* [Instructions for the task]:
Without the pictures, can you quote each line below exactly?

Stored dataset items:
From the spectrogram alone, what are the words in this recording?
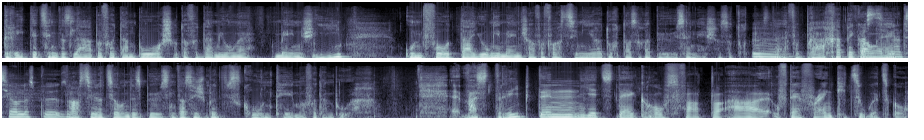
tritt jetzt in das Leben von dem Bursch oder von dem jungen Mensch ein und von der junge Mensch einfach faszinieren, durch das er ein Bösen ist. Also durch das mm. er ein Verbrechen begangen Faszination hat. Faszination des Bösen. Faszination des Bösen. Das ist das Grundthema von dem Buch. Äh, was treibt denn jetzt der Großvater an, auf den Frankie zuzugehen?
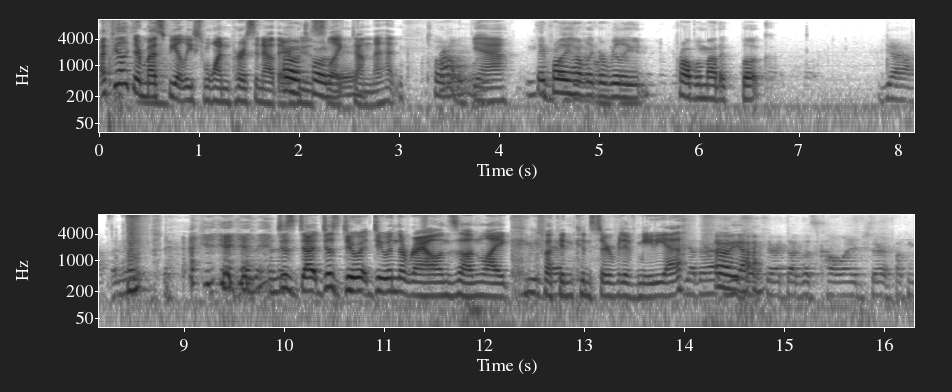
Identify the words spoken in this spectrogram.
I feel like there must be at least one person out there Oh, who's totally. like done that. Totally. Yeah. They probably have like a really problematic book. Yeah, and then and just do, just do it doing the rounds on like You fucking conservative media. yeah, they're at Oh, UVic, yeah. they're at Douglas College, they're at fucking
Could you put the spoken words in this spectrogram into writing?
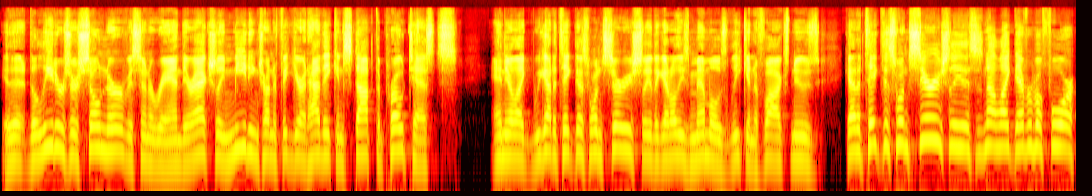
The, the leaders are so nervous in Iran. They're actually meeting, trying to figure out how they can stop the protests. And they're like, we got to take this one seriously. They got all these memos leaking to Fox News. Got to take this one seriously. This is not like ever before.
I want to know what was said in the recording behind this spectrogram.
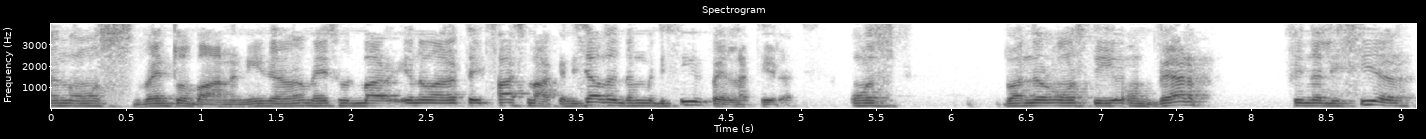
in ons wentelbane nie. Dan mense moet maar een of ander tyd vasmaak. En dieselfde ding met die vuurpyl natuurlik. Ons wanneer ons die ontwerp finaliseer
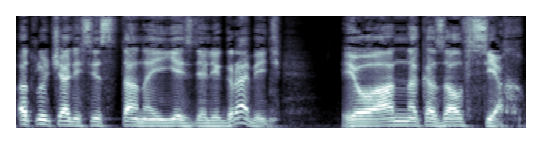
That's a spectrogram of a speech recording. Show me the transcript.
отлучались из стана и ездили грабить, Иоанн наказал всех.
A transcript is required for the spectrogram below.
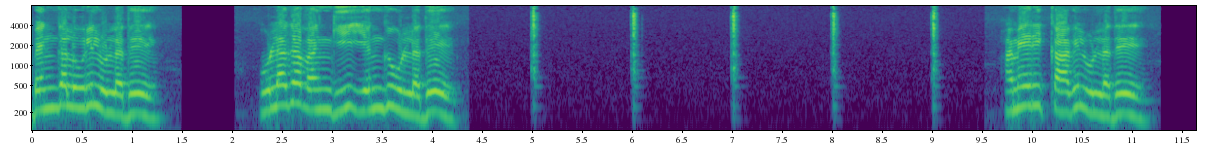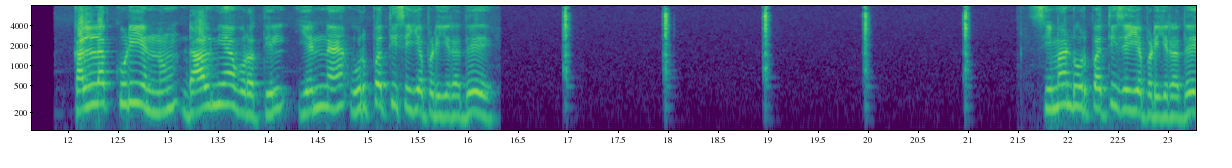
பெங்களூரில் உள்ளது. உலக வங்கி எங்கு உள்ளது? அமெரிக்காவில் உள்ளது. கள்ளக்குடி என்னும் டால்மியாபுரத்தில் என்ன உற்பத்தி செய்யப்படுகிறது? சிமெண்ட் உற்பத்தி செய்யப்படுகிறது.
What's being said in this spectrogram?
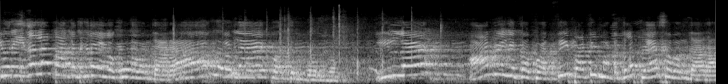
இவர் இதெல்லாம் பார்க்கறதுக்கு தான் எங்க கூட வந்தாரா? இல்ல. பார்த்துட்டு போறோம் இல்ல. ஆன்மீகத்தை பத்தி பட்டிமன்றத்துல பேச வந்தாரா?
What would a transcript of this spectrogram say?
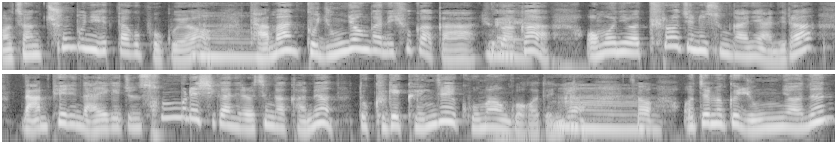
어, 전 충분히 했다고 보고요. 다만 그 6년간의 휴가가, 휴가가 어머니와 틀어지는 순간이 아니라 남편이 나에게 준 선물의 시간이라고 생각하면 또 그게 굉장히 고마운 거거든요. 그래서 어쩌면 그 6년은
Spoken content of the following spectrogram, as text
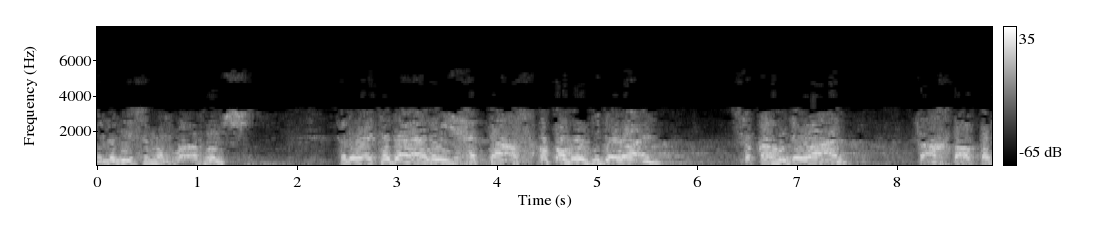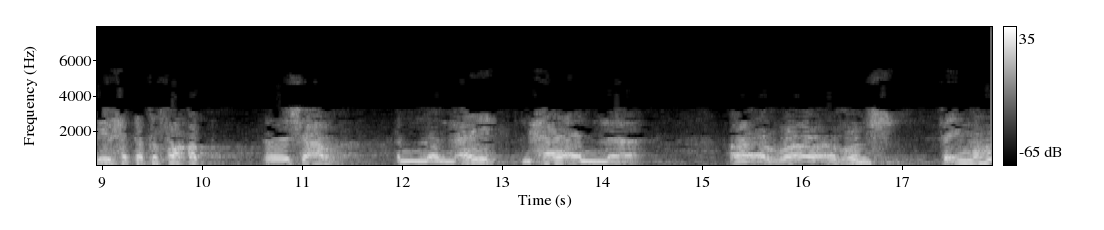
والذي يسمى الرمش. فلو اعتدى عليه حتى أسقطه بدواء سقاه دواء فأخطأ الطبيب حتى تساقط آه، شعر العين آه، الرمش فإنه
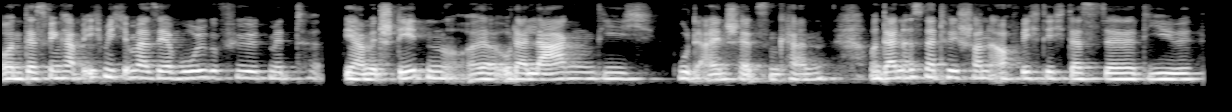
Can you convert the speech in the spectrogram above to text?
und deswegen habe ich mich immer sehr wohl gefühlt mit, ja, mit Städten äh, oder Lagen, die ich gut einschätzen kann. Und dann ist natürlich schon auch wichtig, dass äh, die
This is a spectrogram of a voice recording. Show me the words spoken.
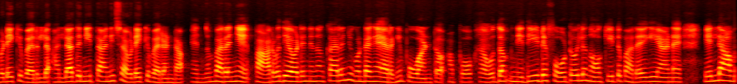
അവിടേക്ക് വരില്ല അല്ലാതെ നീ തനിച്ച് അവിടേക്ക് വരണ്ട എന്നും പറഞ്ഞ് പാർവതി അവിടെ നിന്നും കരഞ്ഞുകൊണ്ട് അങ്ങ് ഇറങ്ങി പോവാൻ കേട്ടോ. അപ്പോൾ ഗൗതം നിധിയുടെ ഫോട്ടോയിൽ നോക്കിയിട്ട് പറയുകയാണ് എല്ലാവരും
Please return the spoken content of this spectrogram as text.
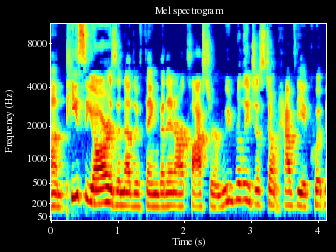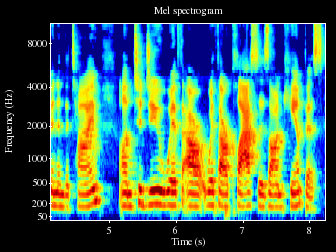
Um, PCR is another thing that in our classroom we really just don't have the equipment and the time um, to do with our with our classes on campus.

* [Exercise result]:
From the spectrogram alone, what are the words in this recording?
tritt jetzt in das Leben von dem Bursch oder von dem jungen Mensch ein und von der junge Mensch einfach faszinieren, durch das er ein Bösen ist. Also durch das mm. er ein Verbrechen begangen Faszination hat. Faszination des Bösen. Faszination des Bösen. Das ist das Grundthema von dem Buch. Äh, was treibt denn jetzt der Großvater an, auf den Frankie zuzugehen?
Identify the words spoken in this spectrogram.
I feel like there must be at least one person out there Oh, who's totally. like done that. Totally. Yeah. They probably have like a really problematic book. Yeah, and then and just do, just do it doing the rounds on like You fucking conservative media. yeah, they're at Oh, UVic, yeah. they're at Douglas College, they're at fucking
Could you put the spoken words in this spectrogram into writing?
The, the leaders are so nervous in Iran. They're actually meeting, trying to figure out how they can stop the protests. And they're like, we got to take this one seriously. They got all these memos leaking to Fox News. Got to take this one seriously. This is not like ever before.
I want to know what was said in the recording behind this spectrogram.
in ons wentelbane nie. Dan mense moet maar een of ander tyd vasmaak. En dieselfde ding met die vuurpyl natuurlik. Ons wanneer ons die ontwerp finaliseer
That's a spectrogram of a speech recording. Show me the transcript.
отлучались из стана и ездили грабить, Иоанн наказал всех.
A transcript is required for the spectrogram below.
பெங்களூரில் உள்ளது. உலக வங்கி எங்கு உள்ளது? அமெரிக்காவில் உள்ளது. கள்ளக்குடி என்னும் டால்மியாபுரத்தில் என்ன உற்பத்தி செய்யப்படுகிறது? சிமெண்ட் உற்பத்தி செய்யப்படுகிறது.
What's being said in this spectrogram?
இவர் இதெல்லாம் பார்க்கறதுக்கு தான் எங்க கூட வந்தாரா? இல்ல. பார்த்துட்டு போறோம் இல்ல. ஆன்மீகத்தை பத்தி பட்டிமன்றத்துல பேச வந்தாரா?
What would a transcript of this spectrogram say?
어, 전 충분히 했다고 보고요. 다만 그 6년간의 휴가가, 휴가가 어머니와 틀어지는 순간이 아니라 남편이 나에게 준 선물의 시간이라고 생각하면 또 그게 굉장히 고마운 거거든요. 그래서 어쩌면 그 6년은
Spoken content of the following spectrogram, as text
والذي يسمى الرمش. فلو اعتدى عليه حتى أسقطه بدواء سقاه دواء فأخطأ الطبيب حتى تساقط آه، شعر العين آه، الرمش فإنه
Can you convert the speech in the spectrogram above to text?
und deswegen habe ich mich immer sehr wohl gefühlt mit, ja, mit Städten äh, oder Lagen, die ich gut einschätzen kann. Und dann ist natürlich schon auch wichtig, dass äh, die
This is a spectrogram of a voice recording. Show me the words spoken.
അവിടേക്ക് വരില്ല അല്ലാതെ നീ തനിച്ച് അവിടേക്ക് വരണ്ട എന്നും പറഞ്ഞ് പാർവതി അവിടെ നിന്നും കരഞ്ഞുകൊണ്ട് അങ്ങ് ഇറങ്ങി പോവാൻ കേട്ടോ. അപ്പോൾ ഗൗതം നിധിയുടെ ഫോട്ടോയിൽ നോക്കിയിട്ട് പറയുകയാണ് എല്ലാവരും
Please return the spoken content of this spectrogram as text.
Um, PCR is another thing that in our classroom we really just don't have the equipment and the time um, to do with our with our classes on campus.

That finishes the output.